How are you holding onto your grief?
Some of us internalise feelings, leaving us unable to speak of what we are experiencing.
Death is not the only form of grief that we experience in our lives. Grief can be felt for many other losses in our lives, such as divorce, miscarriage, job loss, health loss, and relationship breakdown to name but a few.
Until we start to acknowledge that, there will continue to be many things that trigger our emotions and our emotional reactions to others.
Death though is an interesting one, as the way we find out about the imminent death, or the death of another will also have a huge impact on how we react to the grief exhibited by those around us.
Some of us internalise feelings, leaving us unable to speak of what we are experiencing, whilst many will share loving, compassionate thoughts, and some will react in a more aggressive way.
All of these responses will relate to your own past experiences of grief.
If you have been treated with compassion and kindness, you will invariably share that with others when you relate to their expression of grief.
However, if you have been treated in a cruel manner, mainly due to family breakdown, whether it be by estrangement or alienation, it is natural to feel huge swathes of emotion that you did not realise were still buried so deeply within yourself. Especially, if you did not get to say goodbye to a person that was significant in your life.
When we share about grief, sometimes we take the step to share with some privately before we talk further, because we care enough about them to consider them first, even before our own family.
Equally, our family dynamics may be such that not everyone we have to speak with reacts in a considerate way.
We may be dealing with the pressures of misogyny, or just downright fear of the impending change to come in our lives.
I have come to understand that all of these reactions are because of underlying grief that is not resolved, and the news we have had to impart is triggering those unresolved issues.
I know that I am not responsible for the reactions that others exhibit – it is their stuff, not mine.
Grief Recovery is a powerful tool, when used consistently it will release all kinds of stuck stuff, and since I took my first steps I have unravelled all kinds of things that I had not even understood carried grief.
Sticking at it, and being compassionate towards myself has been the key, and in doing so, I am able to step back from things and not absorb the stuff that I used to.
The Founder of The Soul Phoenix Emotional Resilience Coaching, Debi Richens is an Emotional Resilience coach who works in Trauma, PTSD, Grief, and Loss.
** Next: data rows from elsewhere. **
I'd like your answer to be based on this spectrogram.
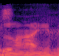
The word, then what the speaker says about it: Lyme: I still can't remember if it's Lyme Regis or Lyme Regis. – I think it's Lyme, isn't it? – I think it's Lyme, but it's spelled with a Y, I think.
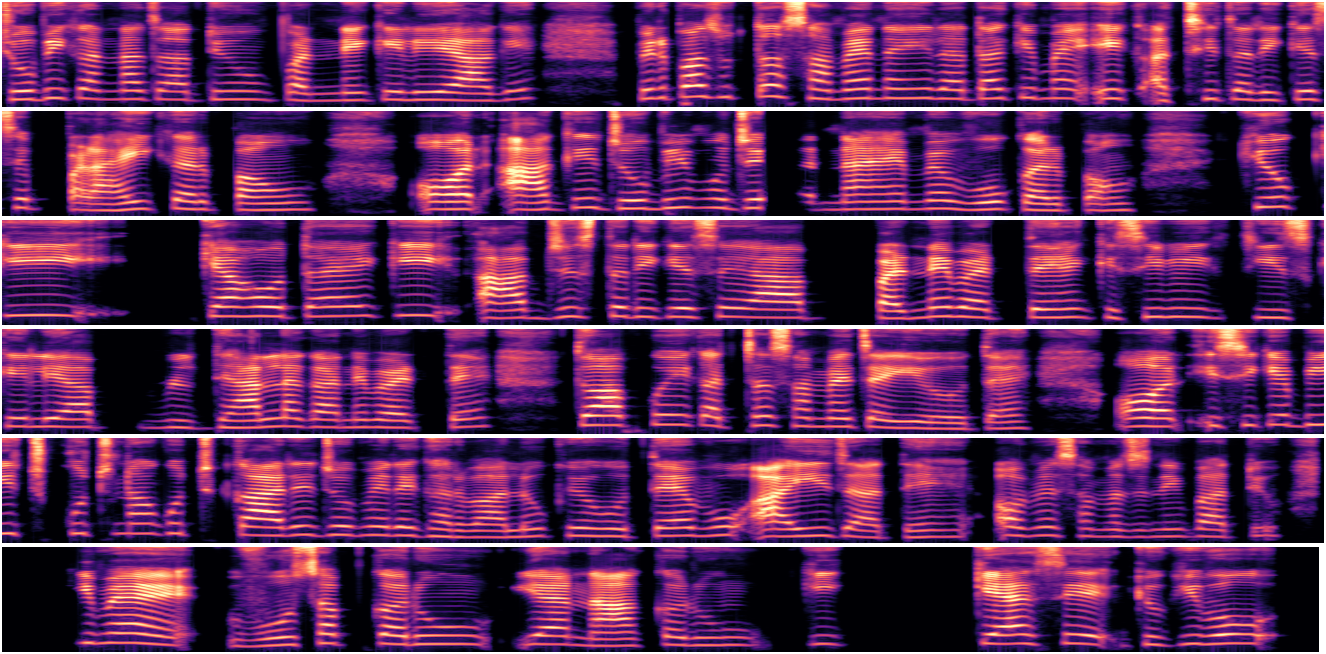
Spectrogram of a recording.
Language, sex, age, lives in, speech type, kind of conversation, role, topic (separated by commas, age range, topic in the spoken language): Hindi, female, 25-29, India, conversation, advice, user, मैं अपनी व्यक्तिगत इच्छाओं और पारिवारिक जिम्मेदारियों के बीच संतुलन कैसे बनाऊँ?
Debi has a particular interest in Parental Alienation, Grandparent Alienation and Estrangement - having a firm belief that everyone should be afforded a voice and be heard and supported.